# [EXERCISE]
Only the lines from the one containing "Above is a spectrogram" through the last line below should be written out, exactly and with both ends kept.

[Collected data entries]
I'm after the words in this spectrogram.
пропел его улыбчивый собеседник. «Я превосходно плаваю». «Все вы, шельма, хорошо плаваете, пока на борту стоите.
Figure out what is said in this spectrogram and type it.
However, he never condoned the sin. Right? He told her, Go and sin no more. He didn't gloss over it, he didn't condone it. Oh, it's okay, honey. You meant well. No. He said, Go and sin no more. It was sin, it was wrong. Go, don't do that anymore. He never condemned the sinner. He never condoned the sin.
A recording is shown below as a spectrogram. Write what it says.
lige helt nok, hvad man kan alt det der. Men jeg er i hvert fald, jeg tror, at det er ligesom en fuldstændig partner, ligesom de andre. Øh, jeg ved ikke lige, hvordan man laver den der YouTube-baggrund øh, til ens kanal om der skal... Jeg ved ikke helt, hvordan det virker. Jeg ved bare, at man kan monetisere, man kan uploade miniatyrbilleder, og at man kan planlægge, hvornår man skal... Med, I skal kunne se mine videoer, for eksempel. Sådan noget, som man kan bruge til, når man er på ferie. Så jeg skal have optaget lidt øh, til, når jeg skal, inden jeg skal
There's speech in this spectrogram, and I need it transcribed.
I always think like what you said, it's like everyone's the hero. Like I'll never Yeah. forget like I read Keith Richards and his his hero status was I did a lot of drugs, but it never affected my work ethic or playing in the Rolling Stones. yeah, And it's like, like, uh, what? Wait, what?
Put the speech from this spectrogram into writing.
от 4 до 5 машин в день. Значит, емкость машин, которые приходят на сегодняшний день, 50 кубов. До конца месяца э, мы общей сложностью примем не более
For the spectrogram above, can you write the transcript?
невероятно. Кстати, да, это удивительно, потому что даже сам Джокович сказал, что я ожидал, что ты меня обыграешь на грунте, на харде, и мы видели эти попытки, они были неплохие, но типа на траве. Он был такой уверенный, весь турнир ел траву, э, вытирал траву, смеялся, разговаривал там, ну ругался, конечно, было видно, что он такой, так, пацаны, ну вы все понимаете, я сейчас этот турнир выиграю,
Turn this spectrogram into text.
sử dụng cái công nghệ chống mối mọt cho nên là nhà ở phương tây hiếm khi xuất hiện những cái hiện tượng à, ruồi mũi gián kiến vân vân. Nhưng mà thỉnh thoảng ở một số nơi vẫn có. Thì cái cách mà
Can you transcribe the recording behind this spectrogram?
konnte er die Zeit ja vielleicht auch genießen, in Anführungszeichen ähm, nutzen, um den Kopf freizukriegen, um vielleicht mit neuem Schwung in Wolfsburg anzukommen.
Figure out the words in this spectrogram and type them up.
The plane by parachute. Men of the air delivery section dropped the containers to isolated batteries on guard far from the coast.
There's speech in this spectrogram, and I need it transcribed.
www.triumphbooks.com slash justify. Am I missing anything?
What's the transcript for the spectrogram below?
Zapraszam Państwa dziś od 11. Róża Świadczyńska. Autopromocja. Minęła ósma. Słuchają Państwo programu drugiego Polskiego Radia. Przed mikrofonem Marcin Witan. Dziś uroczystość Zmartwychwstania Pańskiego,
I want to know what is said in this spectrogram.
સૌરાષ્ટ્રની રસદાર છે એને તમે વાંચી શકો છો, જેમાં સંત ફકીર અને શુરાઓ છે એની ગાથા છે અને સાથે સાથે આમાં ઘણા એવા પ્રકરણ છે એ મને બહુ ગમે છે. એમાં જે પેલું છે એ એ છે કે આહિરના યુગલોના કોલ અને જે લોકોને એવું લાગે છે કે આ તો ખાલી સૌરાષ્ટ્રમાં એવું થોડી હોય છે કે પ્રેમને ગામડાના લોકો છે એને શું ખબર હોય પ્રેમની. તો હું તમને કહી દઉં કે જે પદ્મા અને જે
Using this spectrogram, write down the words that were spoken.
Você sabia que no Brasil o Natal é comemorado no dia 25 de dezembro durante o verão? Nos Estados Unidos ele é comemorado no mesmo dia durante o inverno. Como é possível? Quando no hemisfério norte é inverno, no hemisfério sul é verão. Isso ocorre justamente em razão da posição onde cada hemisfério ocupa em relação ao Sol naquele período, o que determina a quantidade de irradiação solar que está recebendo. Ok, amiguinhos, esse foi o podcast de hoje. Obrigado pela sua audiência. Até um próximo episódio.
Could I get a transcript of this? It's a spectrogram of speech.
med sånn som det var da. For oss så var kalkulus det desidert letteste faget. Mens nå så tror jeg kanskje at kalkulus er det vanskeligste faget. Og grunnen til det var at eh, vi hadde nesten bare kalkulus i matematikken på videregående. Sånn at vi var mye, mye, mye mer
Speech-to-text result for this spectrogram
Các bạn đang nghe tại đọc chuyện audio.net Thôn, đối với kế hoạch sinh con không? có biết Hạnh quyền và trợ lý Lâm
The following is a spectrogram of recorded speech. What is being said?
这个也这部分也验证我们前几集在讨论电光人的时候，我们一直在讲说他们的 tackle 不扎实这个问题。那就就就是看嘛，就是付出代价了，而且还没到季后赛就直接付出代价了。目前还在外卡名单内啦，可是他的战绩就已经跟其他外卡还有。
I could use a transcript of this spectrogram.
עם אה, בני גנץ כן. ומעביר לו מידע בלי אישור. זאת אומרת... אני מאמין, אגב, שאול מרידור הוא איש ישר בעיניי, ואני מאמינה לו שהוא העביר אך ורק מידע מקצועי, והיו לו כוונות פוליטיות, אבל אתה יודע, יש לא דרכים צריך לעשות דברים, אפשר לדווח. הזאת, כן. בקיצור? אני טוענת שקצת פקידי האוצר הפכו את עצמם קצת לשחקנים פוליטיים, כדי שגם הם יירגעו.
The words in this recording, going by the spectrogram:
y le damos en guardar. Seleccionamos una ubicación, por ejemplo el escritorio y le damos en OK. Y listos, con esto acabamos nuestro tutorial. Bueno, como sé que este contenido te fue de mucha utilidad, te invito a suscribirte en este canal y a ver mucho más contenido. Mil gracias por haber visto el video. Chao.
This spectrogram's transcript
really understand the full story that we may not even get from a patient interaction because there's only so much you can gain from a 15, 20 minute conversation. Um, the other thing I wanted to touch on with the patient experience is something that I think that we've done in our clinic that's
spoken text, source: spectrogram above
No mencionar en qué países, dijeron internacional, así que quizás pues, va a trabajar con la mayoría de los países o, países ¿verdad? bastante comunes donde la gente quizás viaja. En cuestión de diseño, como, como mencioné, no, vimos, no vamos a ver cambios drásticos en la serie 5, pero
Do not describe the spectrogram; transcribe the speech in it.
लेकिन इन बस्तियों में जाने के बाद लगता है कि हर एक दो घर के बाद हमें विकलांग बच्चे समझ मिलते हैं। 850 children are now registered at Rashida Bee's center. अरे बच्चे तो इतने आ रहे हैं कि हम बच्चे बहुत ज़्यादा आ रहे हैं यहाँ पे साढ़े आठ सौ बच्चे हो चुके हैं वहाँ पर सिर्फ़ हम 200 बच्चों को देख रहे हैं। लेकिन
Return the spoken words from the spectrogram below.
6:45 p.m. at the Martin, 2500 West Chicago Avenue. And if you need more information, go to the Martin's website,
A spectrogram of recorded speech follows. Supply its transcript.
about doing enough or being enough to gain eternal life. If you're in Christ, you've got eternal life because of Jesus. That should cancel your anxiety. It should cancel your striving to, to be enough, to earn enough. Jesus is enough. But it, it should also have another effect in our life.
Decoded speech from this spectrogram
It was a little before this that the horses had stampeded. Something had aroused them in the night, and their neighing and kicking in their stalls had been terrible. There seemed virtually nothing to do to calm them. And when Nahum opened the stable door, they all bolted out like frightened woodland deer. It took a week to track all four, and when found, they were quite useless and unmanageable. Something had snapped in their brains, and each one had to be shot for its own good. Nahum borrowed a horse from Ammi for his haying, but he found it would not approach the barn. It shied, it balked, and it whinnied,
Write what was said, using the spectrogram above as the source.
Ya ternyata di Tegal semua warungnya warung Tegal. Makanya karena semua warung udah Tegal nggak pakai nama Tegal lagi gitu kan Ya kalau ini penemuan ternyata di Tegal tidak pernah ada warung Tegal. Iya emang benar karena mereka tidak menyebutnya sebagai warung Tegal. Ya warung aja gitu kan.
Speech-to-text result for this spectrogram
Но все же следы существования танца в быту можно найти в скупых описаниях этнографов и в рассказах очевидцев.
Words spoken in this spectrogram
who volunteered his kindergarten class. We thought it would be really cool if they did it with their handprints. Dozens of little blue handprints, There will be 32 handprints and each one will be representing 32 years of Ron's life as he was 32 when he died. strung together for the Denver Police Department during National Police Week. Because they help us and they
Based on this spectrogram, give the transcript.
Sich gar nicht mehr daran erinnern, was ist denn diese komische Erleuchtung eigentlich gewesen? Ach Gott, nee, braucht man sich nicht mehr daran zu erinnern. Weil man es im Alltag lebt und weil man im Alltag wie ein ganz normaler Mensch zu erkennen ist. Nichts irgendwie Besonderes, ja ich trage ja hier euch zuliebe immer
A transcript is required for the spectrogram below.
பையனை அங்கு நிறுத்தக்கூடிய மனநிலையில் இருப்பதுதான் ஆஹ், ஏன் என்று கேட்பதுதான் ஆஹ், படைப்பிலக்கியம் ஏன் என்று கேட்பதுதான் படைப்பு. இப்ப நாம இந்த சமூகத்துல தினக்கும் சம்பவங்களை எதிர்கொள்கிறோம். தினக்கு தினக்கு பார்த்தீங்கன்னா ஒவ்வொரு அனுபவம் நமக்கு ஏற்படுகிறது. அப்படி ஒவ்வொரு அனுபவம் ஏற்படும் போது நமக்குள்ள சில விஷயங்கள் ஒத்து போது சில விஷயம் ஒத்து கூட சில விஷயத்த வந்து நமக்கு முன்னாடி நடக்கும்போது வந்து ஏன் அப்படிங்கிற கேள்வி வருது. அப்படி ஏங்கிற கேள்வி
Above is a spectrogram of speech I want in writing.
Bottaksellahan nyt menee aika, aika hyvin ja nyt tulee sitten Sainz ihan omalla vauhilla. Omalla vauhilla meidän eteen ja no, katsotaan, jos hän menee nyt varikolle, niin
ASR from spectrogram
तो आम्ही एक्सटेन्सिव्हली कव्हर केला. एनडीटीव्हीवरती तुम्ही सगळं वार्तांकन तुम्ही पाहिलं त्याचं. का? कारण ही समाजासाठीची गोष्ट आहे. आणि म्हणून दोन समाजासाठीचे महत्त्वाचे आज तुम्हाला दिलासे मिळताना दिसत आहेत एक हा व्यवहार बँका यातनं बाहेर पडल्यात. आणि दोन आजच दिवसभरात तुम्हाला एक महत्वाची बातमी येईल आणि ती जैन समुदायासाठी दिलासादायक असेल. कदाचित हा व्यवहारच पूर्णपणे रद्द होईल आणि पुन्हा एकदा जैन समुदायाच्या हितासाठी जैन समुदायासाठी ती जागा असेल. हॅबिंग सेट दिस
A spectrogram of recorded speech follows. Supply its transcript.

# [RESULT FOR THIS EXERCISE]
Above is a spectrogram of speech I want in writing.
Bottaksellahan nyt menee aika, aika hyvin ja nyt tulee sitten Sainz ihan omalla vauhilla. Omalla vauhilla meidän eteen ja no, katsotaan, jos hän menee nyt varikolle, niin
ASR from spectrogram
तो आम्ही एक्सटेन्सिव्हली कव्हर केला. एनडीटीव्हीवरती तुम्ही सगळं वार्तांकन तुम्ही पाहिलं त्याचं. का? कारण ही समाजासाठीची गोष्ट आहे. आणि म्हणून दोन समाजासाठीचे महत्त्वाचे आज तुम्हाला दिलासे मिळताना दिसत आहेत एक हा व्यवहार बँका यातनं बाहेर पडल्यात. आणि दोन आजच दिवसभरात तुम्हाला एक महत्वाची बातमी येईल आणि ती जैन समुदायासाठी दिलासादायक असेल. कदाचित हा व्यवहारच पूर्णपणे रद्द होईल आणि पुन्हा एकदा जैन समुदायाच्या हितासाठी जैन समुदायासाठी ती जागा असेल. हॅबिंग सेट दिस
A spectrogram of recorded speech follows. Supply its transcript.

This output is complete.